Which? says it fears António Horta-Osório’s appointment as Lloyds Banking Group’s chief executive could result in a downturn in the bank’s customer satisfaction levels.
Speaking at the BSA annual conference, Which? Money editor James Daley said it was “perverse” that Horta-Osório, who joined LBG on March 1, is held in such high esteem in the City when his old bank, Santander, had such poor customer satisfaction levels under his stewardship.
Speaking to Money Marketing, Daley says: “He presided over catastrophic deterioration in customer satisfaction levels at Santander. When he walked through the door, there were already problems with Abbey but during his time there, he took it from bad to worse.

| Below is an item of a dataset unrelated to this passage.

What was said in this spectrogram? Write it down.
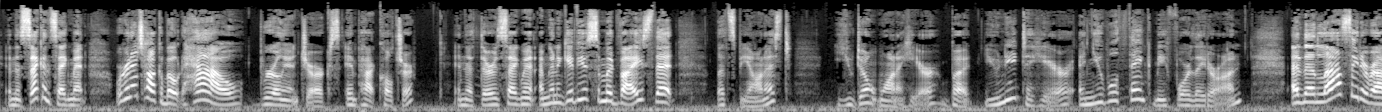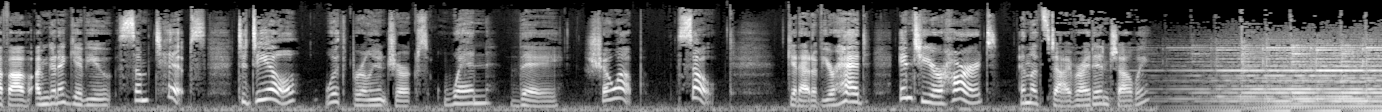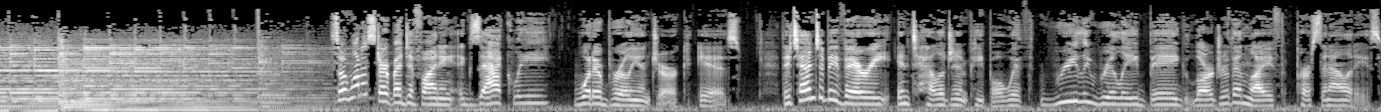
In the second segment, we're going to talk about how brilliant jerks impact culture. In the third segment, I'm going to give you some advice that, let's be honest, you don't want to hear, but you need to hear, and you will thank me for later on. And then, lastly, to wrap up, I'm going to give you some tips to deal with brilliant jerks when they show up. So, get out of your head, into your heart, and let's dive right in, shall we? So I want to start by defining exactly what a brilliant jerk is. They tend to be very intelligent people with really, really big, larger than life personalities.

He will say it was because of mergers but it was over a sustained period.” Daley adds that a drive for profit, especially as the bank looks to repay the taxpayer as soon as possible, could be employed at LBG.
Daley says: “The worry is that similar tactics to achieve profits may end up being used at Lloyds as Santander.”

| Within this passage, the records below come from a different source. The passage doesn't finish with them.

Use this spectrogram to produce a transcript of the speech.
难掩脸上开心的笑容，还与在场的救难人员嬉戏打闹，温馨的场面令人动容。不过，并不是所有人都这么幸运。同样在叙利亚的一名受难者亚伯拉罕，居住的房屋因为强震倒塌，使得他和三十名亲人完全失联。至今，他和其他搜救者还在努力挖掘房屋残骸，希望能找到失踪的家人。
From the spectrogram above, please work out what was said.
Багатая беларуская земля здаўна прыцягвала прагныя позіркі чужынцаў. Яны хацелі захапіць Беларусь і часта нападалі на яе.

LBG says it is committed to customer service and its strategic review, which is due out in the summer, will focus on its customers.

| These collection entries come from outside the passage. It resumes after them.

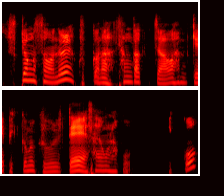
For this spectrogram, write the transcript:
수평선을 긋거나 삼각자와 함께 빗금을 그을 때 사용을 하고 있고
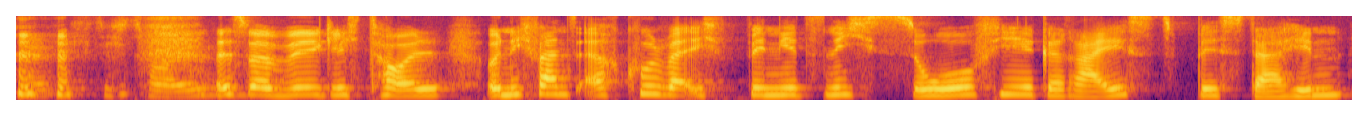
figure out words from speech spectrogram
Ja, richtig toll. Es war wirklich toll. Und ich fand es auch cool, weil ich bin jetzt nicht so viel gereist bis dahin.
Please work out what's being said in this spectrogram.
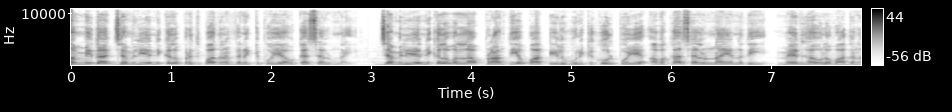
మొత్తం మీద జమిలీ ఎన్నికల ప్రతిపాదన వెనక్కిపోయే అవకాశాలున్నాయి. జమిలీ ఎన్నికల వల్ల ప్రాంతీయ పార్టీలు ఉనికి కోల్పోయే అవకాశాలున్నాయన్నది మేధావుల వాదన.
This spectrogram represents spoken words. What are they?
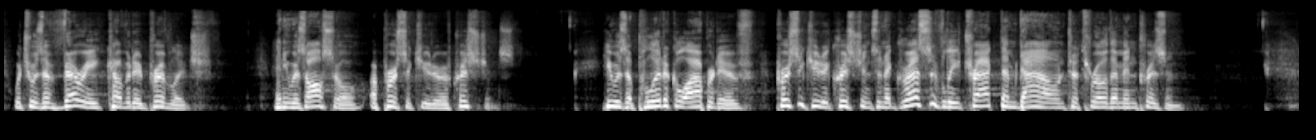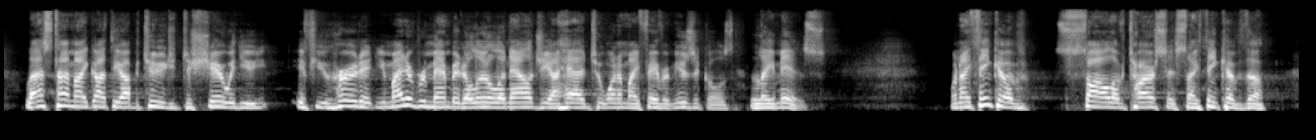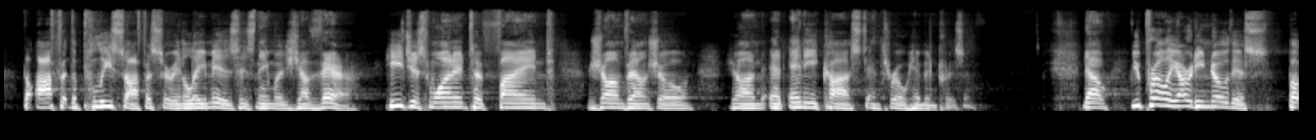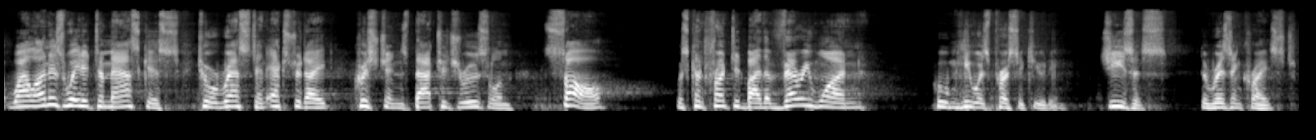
which was a very coveted privilege. And he was also a persecutor of Christians. He was a political operative persecuted Christians and aggressively tracked them down to throw them in prison. Last time I got the opportunity to share with you, if you heard it, you might have remembered a little analogy I had to one of my favorite musicals, Les Mis. When I think of Saul of Tarsus, I think of the, the, off, the police officer in Les Mis. His name was Javert. He just wanted to find Jean Valjean Jean at any cost and throw him in prison. Now, you probably already know this, but while on his way to Damascus to arrest and extradite Christians back to Jerusalem, Saul was confronted by the very one whom he was persecuting Jesus, the risen Christ.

Alexander Hall chief operating officer Andy Pratt says: “Horta-Osório’s record stands for itself, there are far more positives than negatives.”
The Government’s free advice service will act like a “canary in the coalmine” and help guide future regulation, according to its managing director Tony Hobman.
Speaking at the Building Societies Association annual conference in Birmingham last week, Hobman said that the Money Advice Service will be able to pick up on any potential regulatory issues through its dealings with consumers.
He said: “What I would say is that the Money Advice Service, because of the way that it is going to have contact and dialogue with so many people over the years, will become part of that very good dialogue that will help to guide where regulation should be or should not be, a bit like the canary in the coalmine.”
If I Were You managing director Rob Clifford says: “There is no question that it can highlight systemic failure of either design or industry practice. However, I cannot help but think that it would be a great shame if it became the most useful barometer because it would mean that the sector had failed to spot problems.”